General Definitions:Paper thickness and quality: - Heavy and stablePaper color : - off whiteAge of map color: - OriginalColors used: - Yellow, green, blue, pinkGeneral color appearance: - AuthenticPaper size: - 19in x 15 1/2in (485mm x 395mm)Plate size: - 17 1/2in x 14 1/2in (445mm x 370mm)Margins: - Min 1in (25mm)
Imperfections:Margins: - NonePlate area: - NoneVerso: - None
Background: The first reported sighting of Tasmania by a European was on 24 November 1642 by the Dutch explorer Abel Tasman, who named the island Anthoonij van Diemenslandt, after his sponsor, the Governor of the Dutch East Indies. The name was later shortened to Van Diemen's Land by the British. In 1772, a French expedition led by Marc-Joseph Marion du Fresne landed on the island. Captain James Cook also sighted the island in 1777, and numerous other European seafarers made landfalls, adding a colourful array to the names of topographical features.The first settlement was by the British at Risdon Cove on the eastern bank of the Derwent estuary in 1803, by a small party sent from Sydney, under Lt. John Bowen. An alternative settlement was established by Capt. David Collins 5 km to the south in 1804 in Sullivans Cove on the western side of the Derwent, where fresh water was more plentiful. The latter settlement became known as Hobart Town, later shortened to Hobart, after the British Colonial Secretary of the time, Lord Hobart. The settlement at Risdon was later abandoned.

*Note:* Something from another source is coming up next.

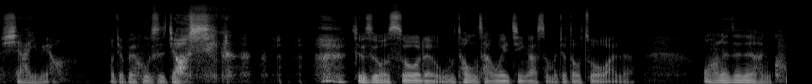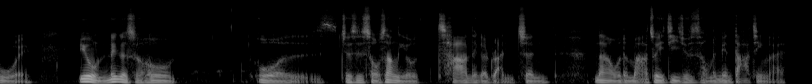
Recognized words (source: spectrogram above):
下一秒我就被护士叫醒了，就是我所有的无痛肠胃镜啊什么就都做完了。哇，那真的很酷诶，因为我那个时候。我就是手上有插那个软针，那我的麻醉剂就是从那边打进来。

Teesdale & co., Henry fl 1828-1843Teesdale was a prominent London publisher and founding fellow of the Royal Geographical Society. He produced large-scale maps and charts and a number of fine atlases in the early part of the nineteenth century. He employed the most skilled draftsmen and engravers and his maps are renowned for precise detail and fine coloring